(Beginning of MATERIAL SUPPLIED)
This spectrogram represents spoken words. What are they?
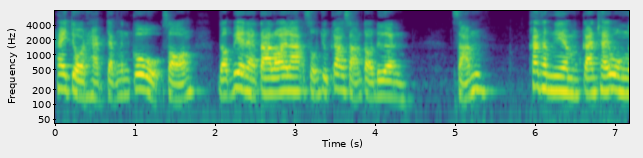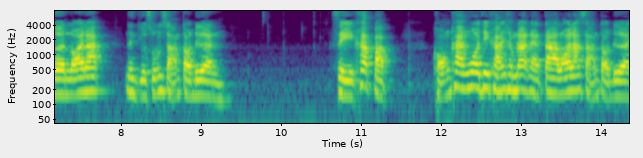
ให้โจทย์หักจากเงินกู้ 2. ดอกเบี้ยในตาร้อยละ 0.93 ต่อเดือน 3. ค่าธรรมเนียมการใช้วงเงินร้อยละ 1.03 ต่อเดือน 4. ค่าปรับของค่างวดที่ค้างชำระในตาร้อยละ 3 ต่อเดือน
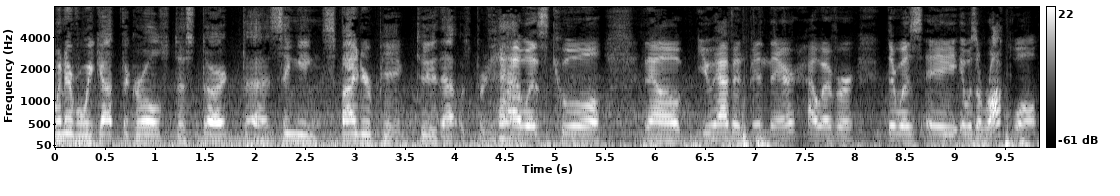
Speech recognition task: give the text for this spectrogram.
whenever we got the girls to start uh, singing Spider Pig too, that was pretty. That Fun. was cool. Now you haven't been there. However, there was a it was a rock wall,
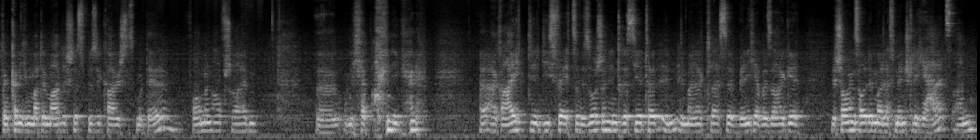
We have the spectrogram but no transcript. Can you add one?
dann kann ich ein mathematisches, physikalisches Modell, Formeln aufschreiben. Äh, und ich habe einige äh, erreicht, die es vielleicht sowieso schon interessiert hat in, in meiner Klasse. Wenn ich aber sage, wir schauen uns heute mal das menschliche Herz an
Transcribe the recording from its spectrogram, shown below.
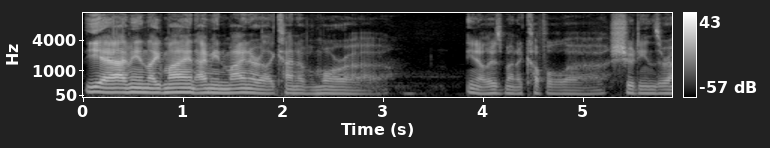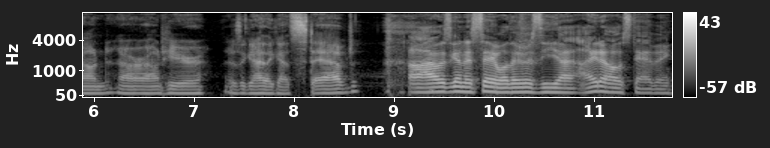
Yeah, I mean, like mine. I mean, mine are like kind of more. uh You know, there's been a couple uh shootings around around here. There's a guy that got stabbed. Uh, I was gonna say, well, there was the uh, Idaho stabbing,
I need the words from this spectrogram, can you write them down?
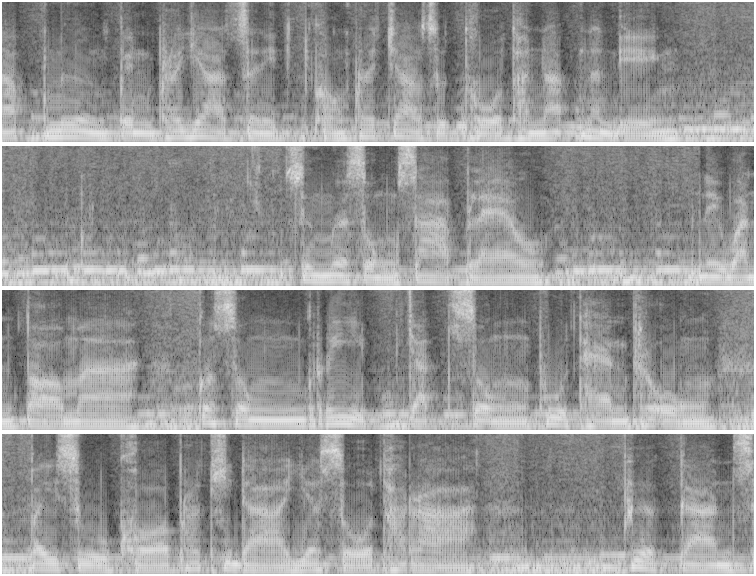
นับเนื่องเป็นพระญาติสนิทของพระเจ้าสุโธธนะนั่นเอง ซึ่งเมื่อทรงทราบแล้ว ในวันต่อมาก็ทรงรีบจัดส่งผู้แทนพระองค์ไปสู่ขอพระธิดายโสธรา เพื่อการเส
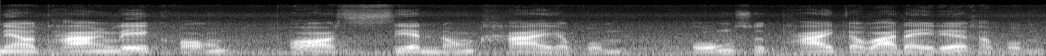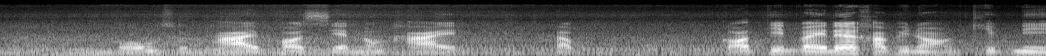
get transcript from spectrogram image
แนวทางเลขของพ่อเซียนหนองคายครับผมโค้งสุดท้ายกับว่าใดเด้อครับผมโค้งสุดท้ายพ่อเซียนหนองคายครับก็ติดไว้เด้อครับพี่น้องคลิปนี้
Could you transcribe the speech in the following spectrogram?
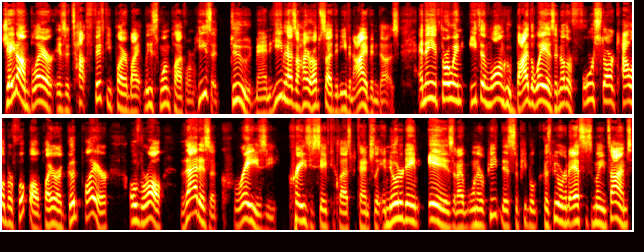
Jadon Blair is a top 50 player by at least one platform. He's a dude, man. He has a higher upside than even Ivan does. And then you throw in Ethan Long, who, by the way, is another four star caliber football player, a good player overall. That is a crazy, crazy safety class potentially. And Notre Dame is, and I want to repeat this so people, because people are going to ask this a million times,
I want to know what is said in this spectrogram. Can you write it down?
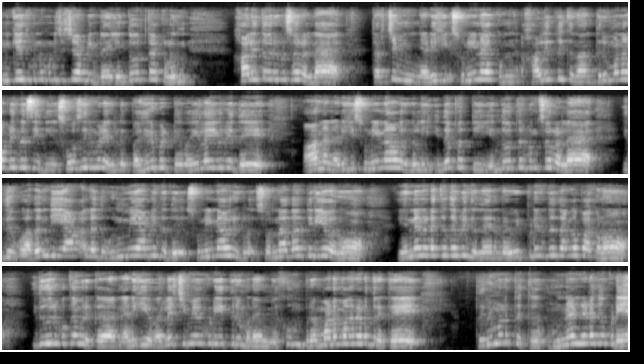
என்கேஜ்மெண்ட் முடிஞ்சிச்சு அப்படிங்கிற எந்த ஒரு தாக்களும் ஹாலித் அவர்கள் சொல்லலை. தற்சம் நடிகை சுனினாக்கும் ஹாலித்துக்கு தான் திருமணம் அப்படிங்கிற செய்தி சோசியல் மீடியாவில் பகிரப்பட்டு வயலாகிறது ஆனால் நடிகை சுனினா அவர்கள் இதை பற்றி எந்த ஒருத்தருக்கும் சொல்லலை. இது வதந்தியா அல்லது உண்மையா அப்படிங்கிறது சுனினா அவர்கள் சொன்னால் தான் தெரிய வரும். என்ன நடக்குது அப்படிங்கிறத நம்ம வெயிட் பண்ணியிருந்து தாங்க பார்க்கணும். இது ஒரு பக்கம் இருக்க நடிகை வரலட்சுமி கூடிய திருமணம் மிகவும் பிரம்மாண்டமாக நடந்திருக்கு. திருமணத்துக்கு முன்னாடி நடக்கக்கூடிய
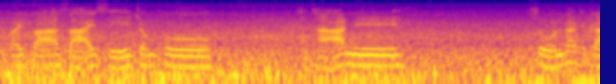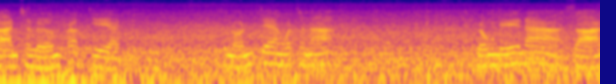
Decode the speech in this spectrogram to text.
ถไฟฟ้าสายสีชมพู สถานี ศูนย์ราชการเฉลิมพระเกียรติ ถนนแจ้งวัฒนะ ตรงนี้หน้าศาล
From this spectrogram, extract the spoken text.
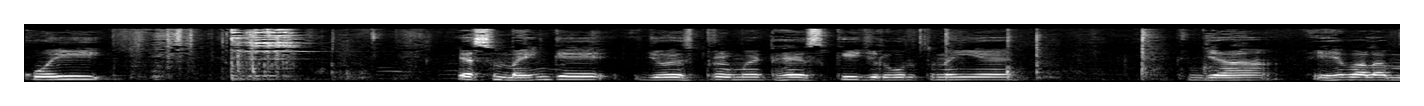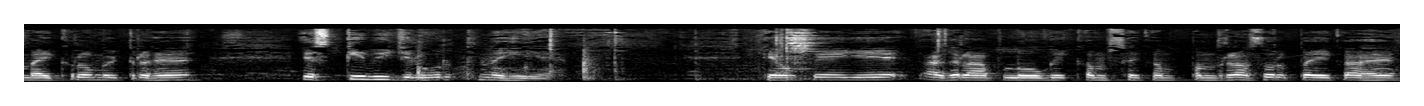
कोई, इस महँगे जो इंस्ट्रूमेंट है, इसकी ज़रूरत नहीं है। या यह वाला माइक्रोमीटर है, इसकी भी ज़रूरत नहीं है। क्योंकि ये अगर आप लोगे कम से कम पंद्रह सौ रुपए का है,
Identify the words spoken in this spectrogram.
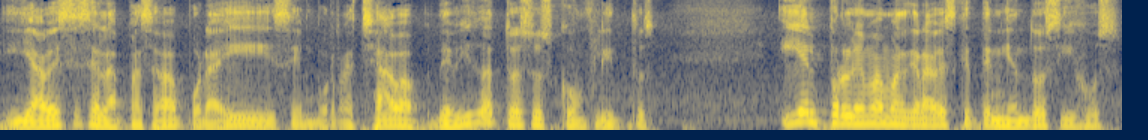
Y a veces se la pasaba por ahí, se emborrachaba debido a todos esos conflictos. Y el problema más grave es que tenían dos hijos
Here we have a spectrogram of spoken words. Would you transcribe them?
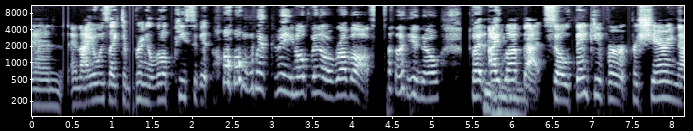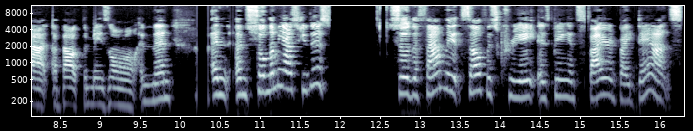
and and I always like to bring a little piece of it home with me hoping it'll rub off you know but I love Mhm. that so thank you for for sharing that about the maison and then and and so let me ask you this. So the family itself is create is being inspired by dance.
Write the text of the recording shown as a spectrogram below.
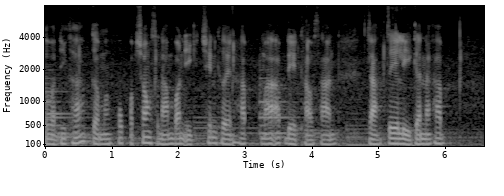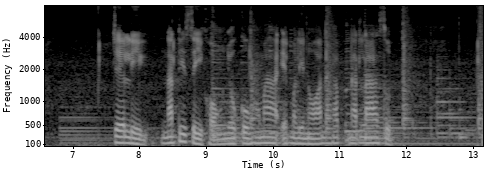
สวัสดีครับ กลับมาพบกับช่องสนามบอลอีกเช่นเคยนะครับ มาอัปเดตข่าวสารจากเจลีกกันนะครับ เจลีกนัดที่ 4 ของโยโกฮาม่าเอฟมารินอสนะครับ นัดล่าสุด ไป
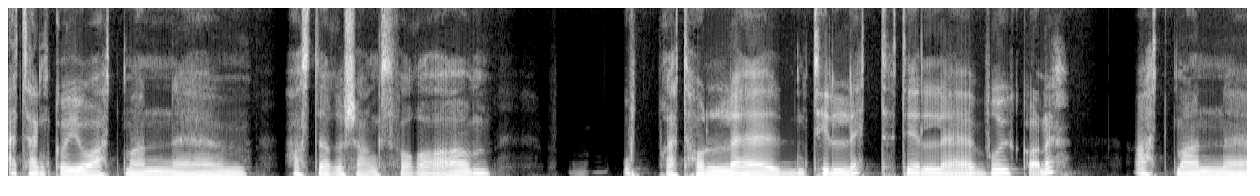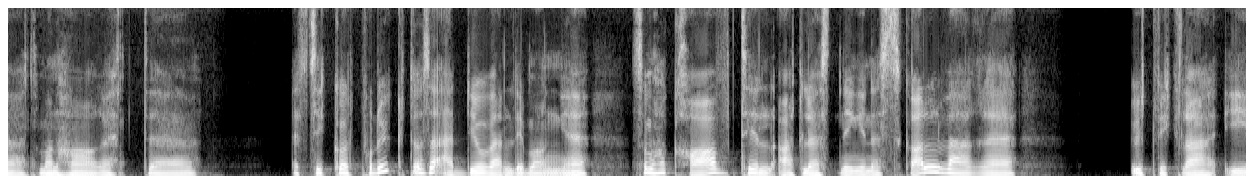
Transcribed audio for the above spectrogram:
jeg tenker jo at man eh, har større sjanse for å um, opprettholde tillit til eh, brukerne. At man, eh, at man har et, eh, et sikkert produkt. Og så er det jo veldig mange som har krav til at løsningene skal være utvikla i,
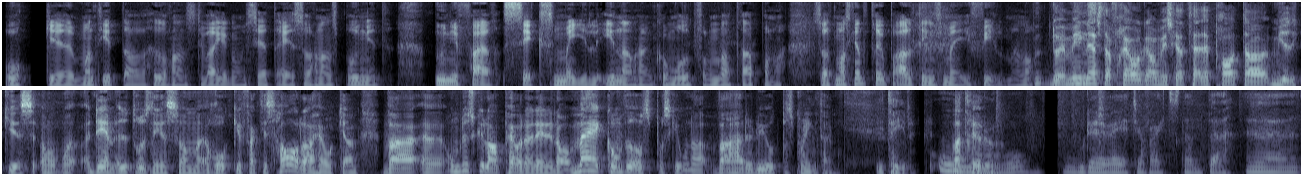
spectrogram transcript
och eh, man tittar hur hans tillvägagångssätt är så han har sprungit ungefär sex mil innan han kommer upp för de där trapporna. Så att man ska inte tro på allting som är i film, eller? Då är min nästa fråga om vi ska ta- prata mjukis. Om den utrustningen som Rocky faktiskt har där Håkan. Vad, eh, om du skulle ha på dig den idag med Converse på skorna. Vad hade du gjort på springtime i tid? Vad tror du? Oh, det vet jag faktiskt inte. Eh,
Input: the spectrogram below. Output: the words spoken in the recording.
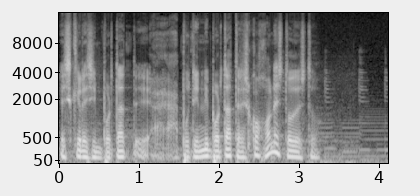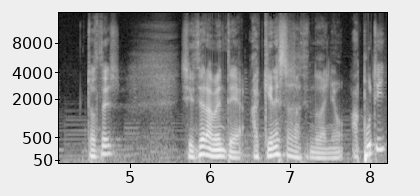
Es que les importa, a Putin le importa tres cojones todo esto. Entonces, sinceramente, ¿a quién estás haciendo daño? ¿A Putin?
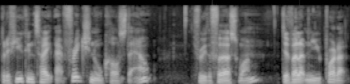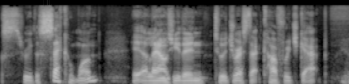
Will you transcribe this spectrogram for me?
But if you can take that frictional cost out through the first one, develop new products through the second one, it allows you then to address that coverage gap yeah,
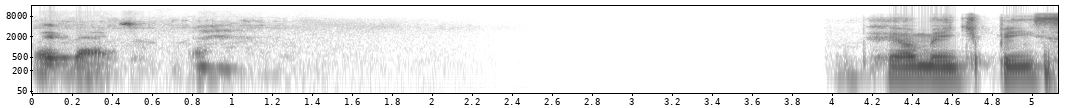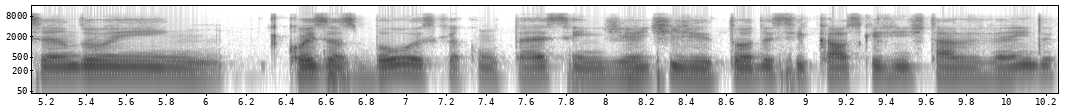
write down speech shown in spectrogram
verdade. Realmente, pensando em coisas boas que acontecem diante de todo esse caos que a gente está vivendo,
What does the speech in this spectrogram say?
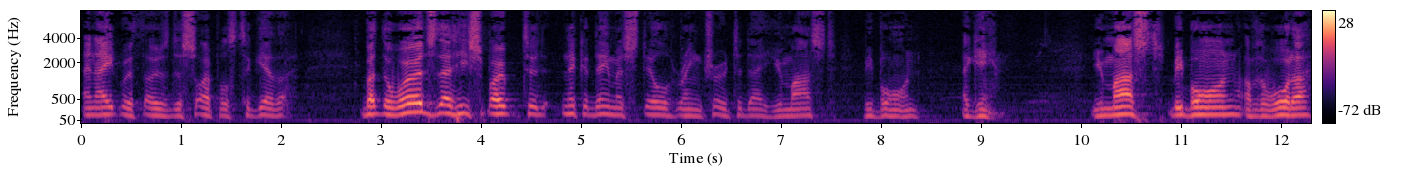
and ate with those disciples together. But the words that he spoke to Nicodemus still ring true today. You must be born again. You must be born of the water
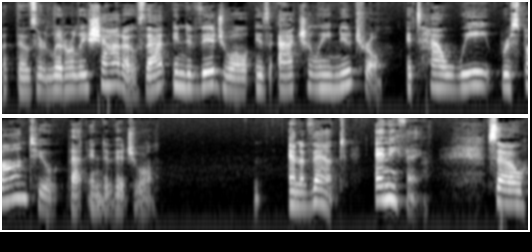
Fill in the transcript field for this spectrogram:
but those are literally shadows. That individual is actually neutral. It's how we respond to that individual, an event, anything. So,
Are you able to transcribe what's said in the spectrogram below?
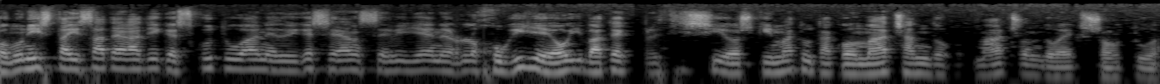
Komunista izateagatik eskutuan edo igesean zebilen erlojugile hoi batek prezizio eskimatutako maatxondoek sortua.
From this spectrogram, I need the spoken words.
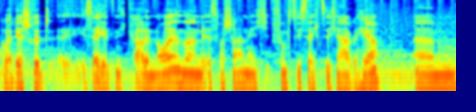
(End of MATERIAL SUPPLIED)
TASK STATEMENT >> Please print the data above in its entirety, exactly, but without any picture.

REPLY >>
This spectrogram represents spoken words. What are they?
ให้โจทย์หักจากเงินกู้ 2. ดอกเบี้ยในตาร้อยละ 0.93 ต่อเดือน 3. ค่าธรรมเนียมการใช้วงเงินร้อยละ 1.03 ต่อเดือน 4. ค่าปรับของค่างวดที่ค้างชำระในตาร้อยละ 3 ต่อเดือน
Speech recognition task: give the text for this spectrogram.
whenever we got the girls to start uh, singing Spider Pig too, that was pretty. That Fun. was cool. Now you haven't been there. However, there was a it was a rock wall,
We have the spectrogram but no transcript. Can you add one?
dann kann ich ein mathematisches, physikalisches Modell, Formeln aufschreiben. Äh, und ich habe einige äh, erreicht, die es vielleicht sowieso schon interessiert hat in, in meiner Klasse. Wenn ich aber sage, wir schauen uns heute mal das menschliche Herz an
Transcribe the recording from its spectrogram, shown below.
Yeah, I mean, like mine. I mean, mine are like kind of more. uh You know, there's been a couple uh shootings around around here. There's a guy that got stabbed. Uh, I was gonna say, well, there was the uh, Idaho stabbing,
I need the words from this spectrogram, can you write them down?
นับเนื่องเป็นพระญาติสนิทของพระเจ้าสุโธธนะนั่นเอง ซึ่งเมื่อทรงทราบแล้ว ในวันต่อมาก็ทรงรีบจัดส่งผู้แทนพระองค์ไปสู่ขอพระธิดายโสธรา เพื่อการเส
get transcript from spectrogram image
แนวทางเลขของพ่อเซียนหนองคายครับผมโค้งสุดท้ายกับว่าใดเด้อครับผมโค้งสุดท้ายพ่อเซียนหนองคายครับก็ติดไว้เด้อครับพี่น้องคลิปนี้
Could you transcribe the speech in the following spectrogram?
Jadon Blair is a top 50 player by at least one platform. He's a dude, man. He has a higher upside than even Ivan does. And then you throw in Ethan Long, who, by the way, is another four star caliber football player, a good player overall. That is a crazy, crazy safety class potentially. And Notre Dame is, and I want to repeat this so people, because people are going to ask this a million times,
I want to know what is said in this spectrogram. Can you write it down?
என்கேஜ்மெண்ட் முடிஞ்சிச்சு அப்படிங்கிற எந்த ஒரு தாக்களும் ஹாலித் அவர்கள் சொல்லலை. தற்சம் நடிகை சுனினாக்கும் ஹாலித்துக்கு தான் திருமணம் அப்படிங்கிற செய்தி சோசியல் மீடியாவில் பகிரப்பட்டு வயலாகிறது ஆனால் நடிகை சுனினா அவர்கள் இதை பற்றி எந்த ஒருத்தருக்கும் சொல்லலை. இது வதந்தியா அல்லது உண்மையா அப்படிங்கிறது சுனினா அவர்கள் சொன்னால் தான் தெரிய வரும். என்ன நடக்குது அப்படிங்கிறத நம்ம வெயிட் பண்ணியிருந்து தாங்க பார்க்கணும். இது ஒரு பக்கம் இருக்க நடிகை வரலட்சுமி கூடிய திருமணம் மிகவும் பிரம்மாண்டமாக நடந்திருக்கு. திருமணத்துக்கு முன்னாடி நடக்கக்கூடிய
Decode the speech in this spectrogram to text.
ถไฟฟ้าสายสีชมพู สถานี ศูนย์ราชการเฉลิมพระเกียรติ ถนนแจ้งวัฒนะ ตรงนี้หน้าศาล
From this spectrogram, extract the spoken text.
कोई, इस महँगे जो इंस्ट्रूमेंट है, इसकी ज़रूरत नहीं है। या यह वाला माइक्रोमीटर है, इसकी भी ज़रूरत नहीं है। क्योंकि ये अगर आप लोगे कम से कम पंद्रह सौ रुपए का है,
Identify the words spoken in this spectrogram.
Y a veces se la pasaba por ahí, se emborrachaba debido a todos esos conflictos. Y el problema más grave es que tenían dos hijos
Here we have a spectrogram of spoken words. Would you transcribe them?
and and I always like to bring a little piece of it home with me hoping it'll rub off you know but I love Mhm. that so thank you for for sharing that about the maison and then and and so let me ask you this. So the family itself is create is being inspired by dance.
Write the text of the recording shown as a spectrogram below.
สวัสดีครับ กลับมาพบกับช่องสนามบอลอีกเช่นเคยนะครับ มาอัปเดตข่าวสารจากเจลีกกันนะครับ เจลีกนัดที่ 4 ของโยโกฮาม่าเอฟมารินอสนะครับ นัดล่าสุด ไป
Transcribed audio for the above spectrogram:
jeg tenker jo at man eh, har større sjanse for å um, opprettholde tillit til eh, brukerne. At man, eh, at man har et, eh, et sikkert produkt. Og så er det jo veldig mange som har krav til at løsningene skal være utvikla i,
spectrogram transcript
och eh, man tittar hur hans tillvägagångssätt är så han har sprungit ungefär sex mil innan han kommer upp för de där trapporna. Så att man ska inte tro på allting som är i film, eller? Då är min nästa fråga om vi ska ta- prata mjukis. Om den utrustningen som Rocky faktiskt har där Håkan. Vad, eh, om du skulle ha på dig den idag med Converse på skorna. Vad hade du gjort på springtime i tid? Vad tror du? Oh, det vet jag faktiskt inte. Eh,
Input: the spectrogram below. Output: the words spoken in the recording.
Es que les importa, a Putin le importa tres cojones todo esto. Entonces, sinceramente, ¿a quién estás haciendo daño? ¿A Putin?
Will you transcribe this spectrogram for me?
But if you can take that frictional cost out through the first one, develop new products through the second one, it allows you then to address that coverage gap yeah,
write down speech shown in spectrogram
verdade. Realmente, pensando em coisas boas que acontecem diante de todo esse caos que a gente está vivendo,
What does the speech in this spectrogram say?
and ate with those disciples together. But the words that he spoke to Nicodemus still ring true today. You must be born again. You must be born of the water
Fill in the transcript field for this spectrogram:
but those are literally shadows. That individual is actually neutral. It's how we respond to that individual, an event, anything. So,
Are you able to transcribe what's said in the spectrogram below?
Komunista izateagatik eskutuan edo igesean zebilen erlojugile hoi batek prezizio eskimatutako maatxondoek sortua.
From this spectrogram, I need the spoken words.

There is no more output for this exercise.